Dealing with addiction brings on a myriad of obstacles to overcome. It’s not uncommon for many individuals to fall off of the wagon before finally clinging to sobriety. The allure of addiction is enticing for the addict, no doubt, as it promises to hold the power of relieving many of life’s anxieties (at least for the moment).
So how do you deal with the temptations of addiction? There is, unfortunately, no blueprint to get you through. Much like most monumental things in life, you have to figure it out as you go. Here are 5 practical ways that might help you hang in there though. Sobriety is possible. It doesn’t hurt to give these tips a try.
1. Stay occupied.
Boredom is one of the main causes of relapse. You've heard the saying, "Idle hands are the devil's workshop." That, my friends, is referring to you. From brushing your teeth and drinking your morning cup of joe to walking the dog and setting off to work, you should make plans every day. That way, when life throws you a curveball, it will be much easier for you to get back on course.
If you aren't employed at the moment, you can find things to fill your day. Visit your parents or grandparents, organize your belongings, keep a journal, try yoga or meditation. Some of these things may not seem very exciting, but it is better than doing nothing. The purpose of these activities is not to replace the thrill of the high, but rather it’s an exercise in productivity.
2. Make new friends.
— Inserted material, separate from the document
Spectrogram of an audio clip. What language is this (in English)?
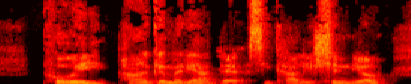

As an addict in recovery, you can't go back to hanging out with the people you once used with. No matter how nice they were, how long you've known them, whether they are active in use or recovery themselves, you have to move on a find a different tribe. If church is your thing, opt for faith-based rehab or join a church group and make sure to take part in their social activities. It's a good way to meet like-minded individuals. The next time you get invited to a work function after hours, go! Make new friends. Join a sporting club, softball, volleyball or rugby. Do you like motorcycles or vintage cars? There are social clubs for those interests too. The point is, find a group that you can feel a part of. It’s always hard to make new friends and suffering from a substance use disorder can make that task even harder, but you have to do it. It is paramount to your recovery to surround yourself with a sober support network.
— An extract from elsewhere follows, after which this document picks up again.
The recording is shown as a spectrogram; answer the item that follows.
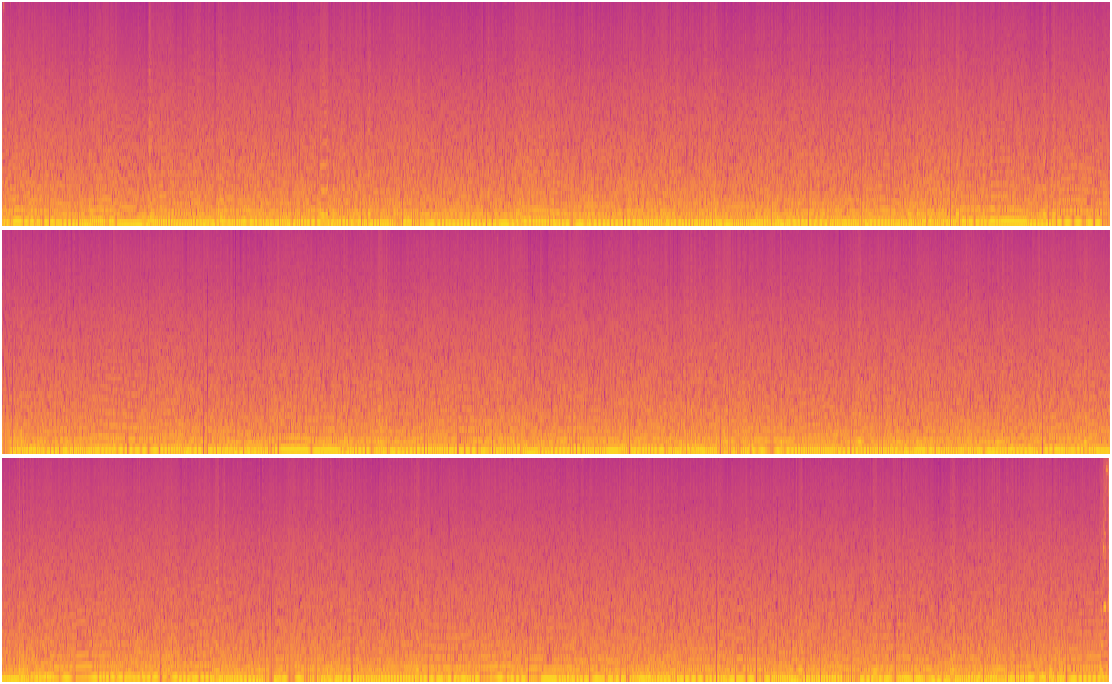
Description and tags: Made by importing misc files into audacity as raw data.
ouch, insanity, waow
3. Use your hands.
As an addict you have triggers. What can you do when you see a trigger rearing its ugly head? Projects that require you to do work with your hands can be the best medicine for sidetracking a trigger. Get busy with tending the new garden you just planted. Pick up that guitar you've always wanted to learn to play and learn two new cords. Build a new shoe rack for all of your shoes and then reorganize your closet. Before you know it the trigger has been forgotten and the temptation has passed. You've also accomplished something productive in the process as well.
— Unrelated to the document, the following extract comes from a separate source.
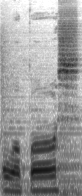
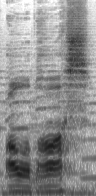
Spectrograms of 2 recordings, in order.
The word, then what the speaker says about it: Ouroboros: Minor detail, but a snake devouring its tail is Ouroboros, not Ouroboros.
4. Change the scenery.
If you don't have the luxury of uprooting and moving to a new city, perhaps a new part of town is in order? If neither of those is an option, simply change your stomping grounds. Avoid the places you know you'll find the people from your former life. Stay away from the neighborhood you used to buy drugs. Find a new park and take your dog to burn off some energy, but don't go back to the old park you made your clandestine rendezvous to get high. If you weren't a "beach person," become one. If you prefer the lake, head out to the nearest one and learn to kayak. Don't stay stuck in the house, but be mindful of where you wander. Finding a new piece of geography to explore can also be really helpful when you’re bored.
5. Find your connection.
Even if you are an atheist, you can still have a connection to something bigger than yourself. You lost this along the way in addition, but it’s possible to find it again. Meditation, counseling, NA and AA meetings all keep you grounded and present in your sobriety and can help you connect with your inner soul. Rebuilding your connection to yourself, your community and spirituality is what recovery is all about.
Of course, all this is easier said than done. But everything in life is a work in progress. If you try some of these and see progress, keep trying. Trust me, you can only go up from here.